§ WHAT IS NEEDED
Your copy of the entries must be exact, and it must not include the pictures.

Data records

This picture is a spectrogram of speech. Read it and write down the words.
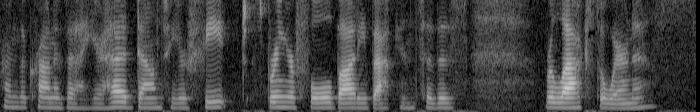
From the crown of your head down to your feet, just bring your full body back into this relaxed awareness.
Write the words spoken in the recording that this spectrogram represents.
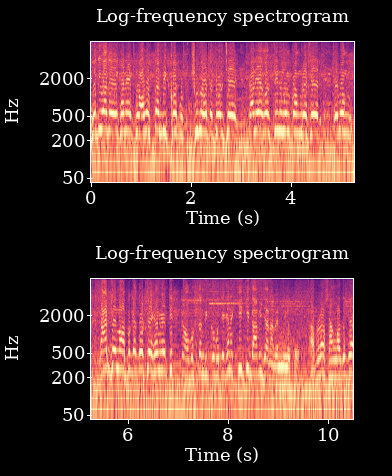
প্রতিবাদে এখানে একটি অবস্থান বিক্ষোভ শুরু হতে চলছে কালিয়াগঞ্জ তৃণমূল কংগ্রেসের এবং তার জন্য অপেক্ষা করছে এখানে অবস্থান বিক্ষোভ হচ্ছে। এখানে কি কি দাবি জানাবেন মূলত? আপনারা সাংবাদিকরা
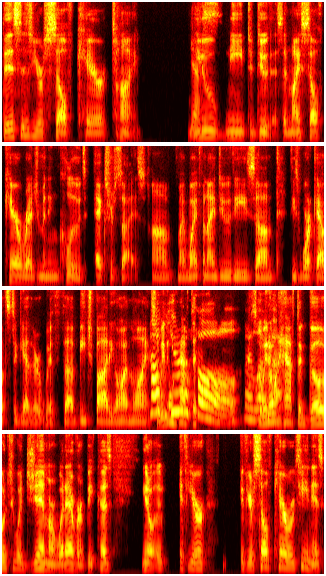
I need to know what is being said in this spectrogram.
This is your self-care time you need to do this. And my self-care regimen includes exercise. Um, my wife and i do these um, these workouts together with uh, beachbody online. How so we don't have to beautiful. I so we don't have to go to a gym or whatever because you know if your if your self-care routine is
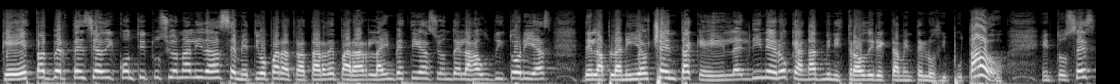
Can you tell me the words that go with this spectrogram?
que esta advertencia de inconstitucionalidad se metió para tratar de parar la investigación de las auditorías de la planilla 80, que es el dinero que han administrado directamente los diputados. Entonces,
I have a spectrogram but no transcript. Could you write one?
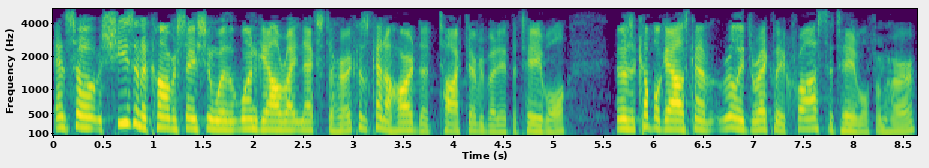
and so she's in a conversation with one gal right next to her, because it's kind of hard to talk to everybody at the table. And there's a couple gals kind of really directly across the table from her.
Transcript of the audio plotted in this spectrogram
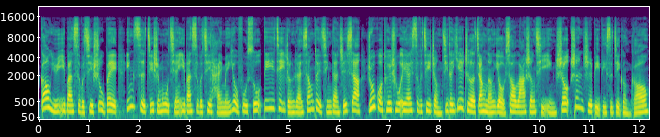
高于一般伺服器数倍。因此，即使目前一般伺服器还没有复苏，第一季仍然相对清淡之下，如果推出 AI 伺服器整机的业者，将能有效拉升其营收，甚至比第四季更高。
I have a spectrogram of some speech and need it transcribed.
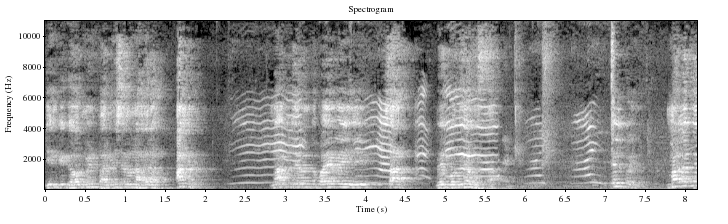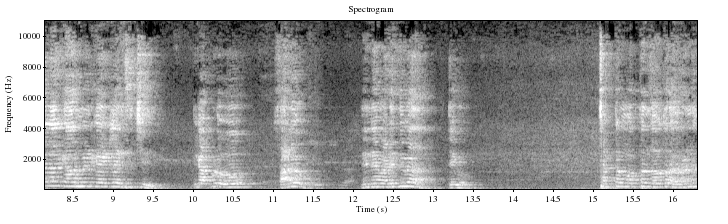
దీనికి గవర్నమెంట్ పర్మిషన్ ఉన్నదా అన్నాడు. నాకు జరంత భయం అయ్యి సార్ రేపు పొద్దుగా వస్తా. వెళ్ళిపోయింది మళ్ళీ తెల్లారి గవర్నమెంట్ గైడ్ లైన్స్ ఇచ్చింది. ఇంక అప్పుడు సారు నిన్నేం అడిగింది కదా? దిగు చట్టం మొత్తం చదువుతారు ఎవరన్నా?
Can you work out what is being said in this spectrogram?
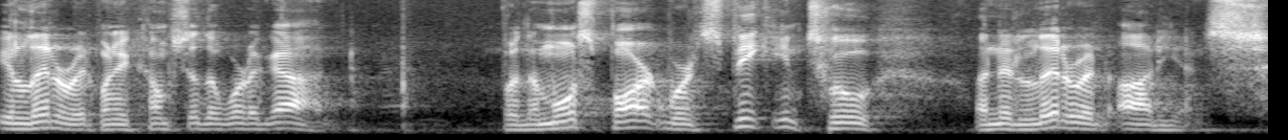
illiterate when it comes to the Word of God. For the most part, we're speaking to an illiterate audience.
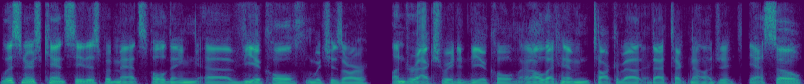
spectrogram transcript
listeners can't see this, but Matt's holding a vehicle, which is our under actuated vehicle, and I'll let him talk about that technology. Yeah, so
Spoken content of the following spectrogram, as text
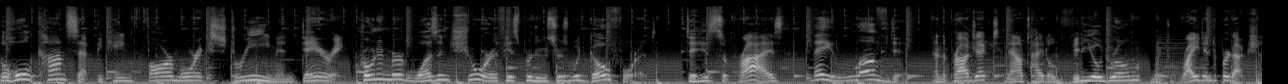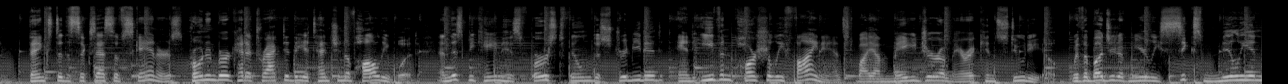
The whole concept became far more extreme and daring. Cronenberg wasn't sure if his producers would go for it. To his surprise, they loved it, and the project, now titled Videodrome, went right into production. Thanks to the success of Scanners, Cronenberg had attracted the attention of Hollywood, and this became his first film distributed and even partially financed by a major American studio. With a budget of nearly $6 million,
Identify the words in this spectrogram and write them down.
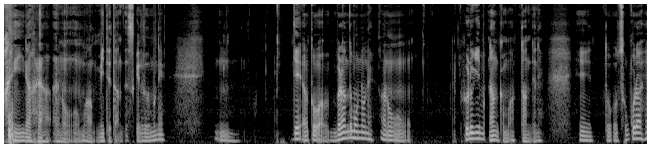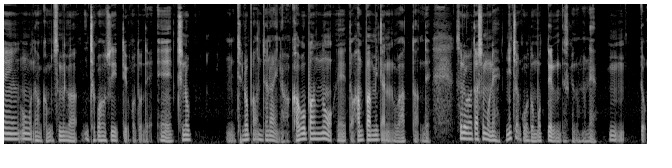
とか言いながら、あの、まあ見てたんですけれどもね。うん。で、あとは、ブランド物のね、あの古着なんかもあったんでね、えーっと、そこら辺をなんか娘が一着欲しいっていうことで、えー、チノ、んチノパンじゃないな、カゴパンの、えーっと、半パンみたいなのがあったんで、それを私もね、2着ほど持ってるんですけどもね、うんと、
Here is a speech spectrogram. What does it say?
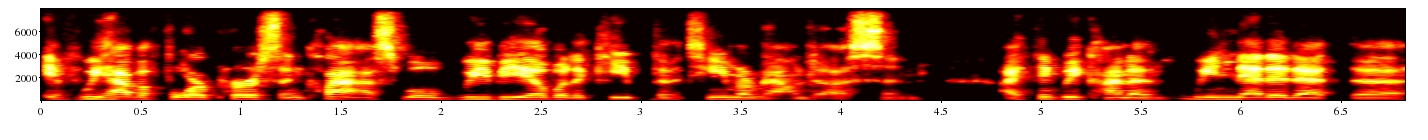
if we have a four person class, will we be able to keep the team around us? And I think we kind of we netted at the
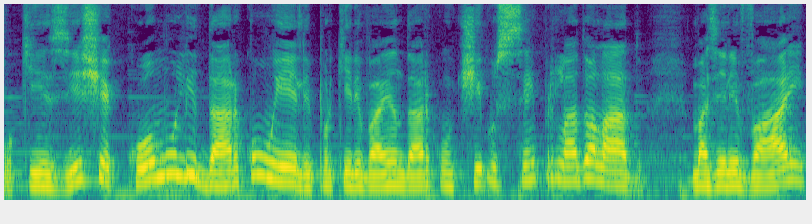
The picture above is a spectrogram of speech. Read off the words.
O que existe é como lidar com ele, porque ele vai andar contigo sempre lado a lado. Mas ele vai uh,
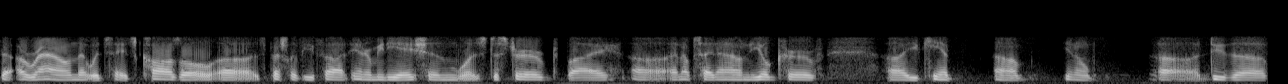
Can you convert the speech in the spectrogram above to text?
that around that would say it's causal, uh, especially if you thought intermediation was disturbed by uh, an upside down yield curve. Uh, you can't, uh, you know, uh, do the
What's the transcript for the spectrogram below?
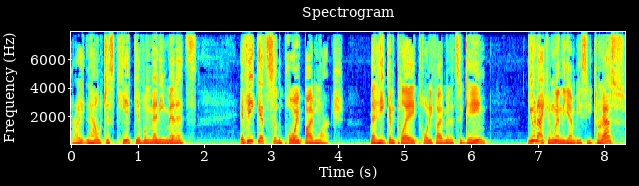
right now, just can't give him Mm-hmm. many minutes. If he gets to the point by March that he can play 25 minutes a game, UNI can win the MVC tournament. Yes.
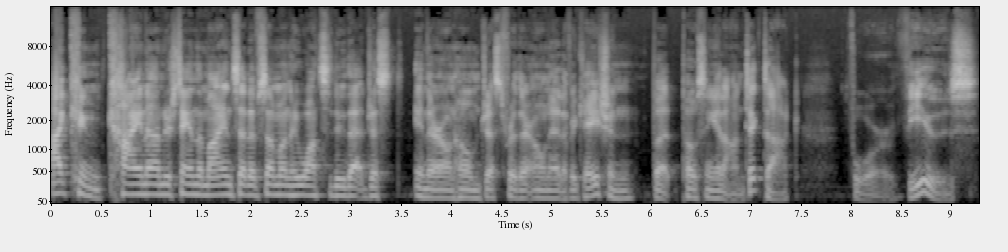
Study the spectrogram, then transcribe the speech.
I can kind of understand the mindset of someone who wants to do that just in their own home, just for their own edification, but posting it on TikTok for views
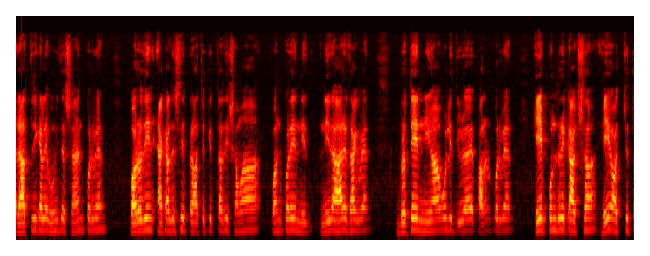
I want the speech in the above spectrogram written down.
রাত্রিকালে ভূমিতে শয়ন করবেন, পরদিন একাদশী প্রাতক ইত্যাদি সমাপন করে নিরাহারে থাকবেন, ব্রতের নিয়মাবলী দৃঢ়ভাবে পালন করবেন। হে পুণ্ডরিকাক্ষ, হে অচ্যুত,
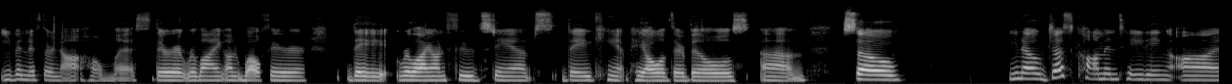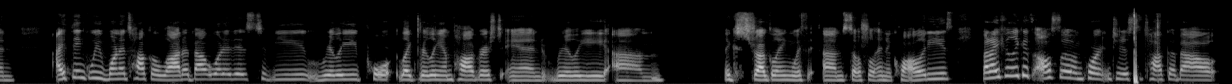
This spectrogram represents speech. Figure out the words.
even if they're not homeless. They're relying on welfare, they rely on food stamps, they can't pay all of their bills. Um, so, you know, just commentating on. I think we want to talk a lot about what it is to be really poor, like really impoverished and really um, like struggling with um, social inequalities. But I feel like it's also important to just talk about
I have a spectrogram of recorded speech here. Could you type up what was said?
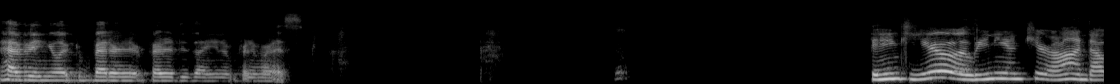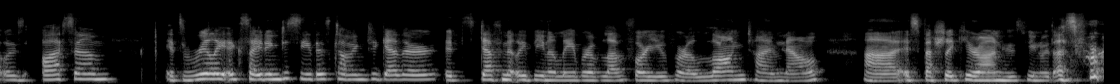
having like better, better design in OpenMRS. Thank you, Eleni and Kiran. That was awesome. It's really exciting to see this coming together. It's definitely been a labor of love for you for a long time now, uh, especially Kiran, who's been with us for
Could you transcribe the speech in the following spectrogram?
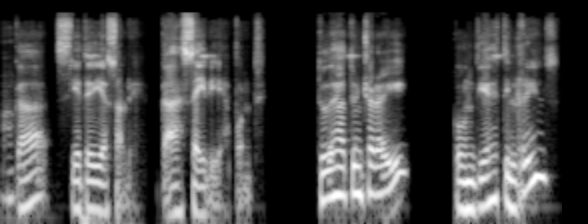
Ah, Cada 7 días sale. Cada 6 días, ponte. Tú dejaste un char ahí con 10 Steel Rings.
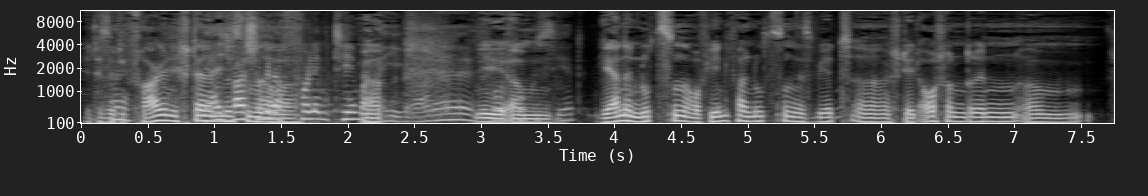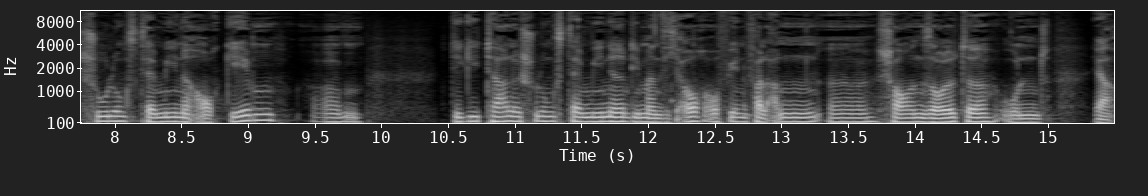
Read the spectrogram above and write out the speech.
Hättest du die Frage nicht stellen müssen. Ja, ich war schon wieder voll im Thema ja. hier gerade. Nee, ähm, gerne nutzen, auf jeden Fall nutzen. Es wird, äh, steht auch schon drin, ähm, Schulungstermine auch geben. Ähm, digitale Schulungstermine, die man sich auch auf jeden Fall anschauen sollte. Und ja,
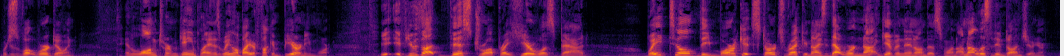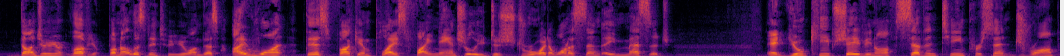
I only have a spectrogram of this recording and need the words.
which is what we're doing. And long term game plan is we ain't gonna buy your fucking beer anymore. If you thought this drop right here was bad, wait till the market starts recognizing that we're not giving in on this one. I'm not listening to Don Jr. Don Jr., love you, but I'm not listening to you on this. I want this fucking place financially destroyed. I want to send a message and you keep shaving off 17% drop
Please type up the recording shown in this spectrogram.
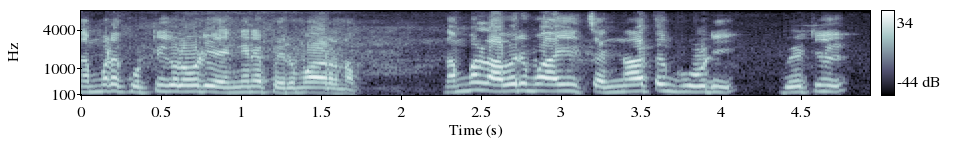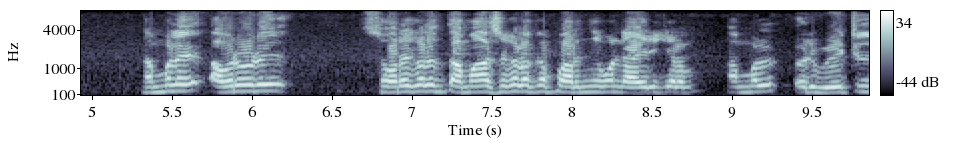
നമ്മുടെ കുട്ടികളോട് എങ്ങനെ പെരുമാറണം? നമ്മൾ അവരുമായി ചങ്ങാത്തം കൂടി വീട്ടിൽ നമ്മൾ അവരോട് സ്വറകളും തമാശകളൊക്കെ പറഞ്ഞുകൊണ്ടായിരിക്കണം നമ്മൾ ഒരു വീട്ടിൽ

§ RESULT
This picture is a spectrogram of speech. Read it and write down the words.
From the crown of your head down to your feet, just bring your full body back into this relaxed awareness.
Write the words spoken in the recording that this spectrogram represents.
প্রতিবাদে এখানে একটি অবস্থান বিক্ষোভ শুরু হতে চলছে কালিয়াগঞ্জ তৃণমূল কংগ্রেসের এবং তার জন্য অপেক্ষা করছে এখানে অবস্থান বিক্ষোভ হচ্ছে। এখানে কি কি দাবি জানাবেন মূলত? আপনারা সাংবাদিকরা
I need to know what is being said in this spectrogram.
This is your self-care time you need to do this. And my self-care regimen includes exercise. Um, my wife and i do these um, these workouts together with uh, beachbody online. How so we don't have to beautiful. I so we don't have to go to a gym or whatever because you know if your if your self-care routine is
Can you tell me the words that go with this spectrogram?
que esta advertencia de inconstitucionalidad se metió para tratar de parar la investigación de las auditorías de la planilla 80, que es el dinero que han administrado directamente los diputados. Entonces,
I have a spectrogram but no transcript. Could you write one?
and so she's in a conversation with one gal right next to her, because it's kind of hard to talk to everybody at the table. And there's a couple gals kind of really directly across the table from her.
Transcript of the audio plotted in this spectrogram
高于一般伺服器数倍。因此，即使目前一般伺服器还没有复苏，第一季仍然相对清淡之下，如果推出 AI 伺服器整机的业者，将能有效拉升其营收，甚至比第四季更高。
I have a spectrogram of some speech and need it transcribed.
దీనికి గవర్నమెంట్ పర్మిషన్ ఉన్నదా అన్నాడు. నాకు జరంత భయం అయ్యి సార్ రేపు పొద్దుగా వస్తా. వెళ్ళిపోయింది మళ్ళీ తెల్లారి గవర్నమెంట్ గైడ్ లైన్స్ ఇచ్చింది. ఇంక అప్పుడు సారు నిన్నేం అడిగింది కదా? దిగు చట్టం మొత్తం చదువుతారు ఎవరన్నా?
Can you work out what is being said in this spectrogram?
illiterate when it comes to the Word of God. For the most part, we're speaking to an illiterate audience.
spectrogram transcript
listeners can't see this, but Matt's holding a vehicle, which is our under actuated vehicle, and I'll let him talk about that technology. Yeah, so
Spoken content of the following spectrogram, as text
The whole concept became far more extreme and daring. Cronenberg wasn't sure if his producers would go for it. To his surprise, they loved it, and the project, now titled Videodrome, went right into production. Thanks to the success of Scanners, Cronenberg had attracted the attention of Hollywood, and this became his first film distributed and even partially financed by a major American studio. With a budget of nearly $6 million,
Identify the words in this spectrogram and write them down.
とか言いながら、あの、まあ見てたんですけれどもね。うん。で、あとは、ブランド物のね、あの古着なんかもあったんでね、えーっと、そこら辺をなんか娘が一着欲しいっていうことで、えー、チノ、んチノパンじゃないな、カゴパンの、えーっと、半パンみたいなのがあったんで、それを私もね、2着ほど持ってるんですけどもね、うんと、
Here is a speech spectrogram. What does it say?
if we have a four person class, will we be able to keep the team around us? And I think we kind of we netted at the
The picture above is a spectrogram of speech. Read off the words.
O que existe é como lidar com ele, porque ele vai andar contigo sempre lado a lado. Mas ele vai uh,
Can you convert the speech in the spectrogram above to text?
that around that would say it's causal, uh, especially if you thought intermediation was disturbed by uh, an upside down yield curve. Uh, you can't, uh, you know, uh, do the
What's the transcript for the spectrogram below?
right now, just can't give him Mm-hmm. many minutes. If he gets to the point by March that he can play 25 minutes a game, UNI can win the MVC tournament. Yes.
Study the spectrogram, then transcribe the speech.
I can kind of understand the mindset of someone who wants to do that just in their own home, just for their own edification, but posting it on TikTok for views
I want the speech in the above spectrogram written down.
রাত্রিকালে ভূমিতে শয়ন করবেন, পরদিন একাদশী প্রাতক ইত্যাদি সমাপন করে নিরাহারে থাকবেন, ব্রতের নিয়মাবলী দৃঢ়ভাবে পালন করবেন। হে পুণ্ডরিকাক্ষ, হে অচ্যুত,
This spectrogram represents speech. Figure out the words.
even if they're not homeless. They're relying on welfare, they rely on food stamps, they can't pay all of their bills. Um, so, you know, just commentating on. I think we want to talk a lot about what it is to be really poor, like really impoverished and really um, like struggling with um, social inequalities. But I feel like it's also important to just talk about
I have a spectrogram of recorded speech here. Could you type up what was said?
having like better, better design in OpenMRS. Thank you, Eleni and Kiran. That was awesome. It's really exciting to see this coming together. It's definitely been a labor of love for you for a long time now, uh, especially Kiran, who's been with us for
Could you transcribe the speech in the following spectrogram?
Ah, Cada 7 días sale. Cada 6 días, ponte. Tú dejaste un char ahí con 10 Steel Rings.
Read the spectrogram above and write out the speech.
Hättest du die Frage nicht stellen müssen. Ja, ich war schon wieder voll im Thema ja. hier gerade. Nee, ähm, gerne nutzen, auf jeden Fall nutzen. Es wird, äh, steht auch schon drin, ähm, Schulungstermine auch geben. Ähm, digitale Schulungstermine, die man sich auch auf jeden Fall anschauen sollte. Und ja,
I only have a spectrogram of this recording and need the words.
which is what we're doing. And long term game plan is we ain't gonna buy your fucking beer anymore. If you thought this drop right here was bad, wait till the market starts recognizing that we're not giving in on this one. I'm not listening to Don Jr. Don Jr., love you, but I'm not listening to you on this. I want this fucking place financially destroyed. I want to send a message and you keep shaving off 17% drop
Please type up the recording shown in this spectrogram.
നമ്മുടെ കുട്ടികളോട് എങ്ങനെ പെരുമാറണം? നമ്മൾ അവരുമായി ചങ്ങാത്തം കൂടി വീട്ടിൽ നമ്മൾ അവരോട് സ്വറകളും തമാശകളൊക്കെ പറഞ്ഞുകൊണ്ടായിരിക്കണം നമ്മൾ ഒരു വീട്ടിൽ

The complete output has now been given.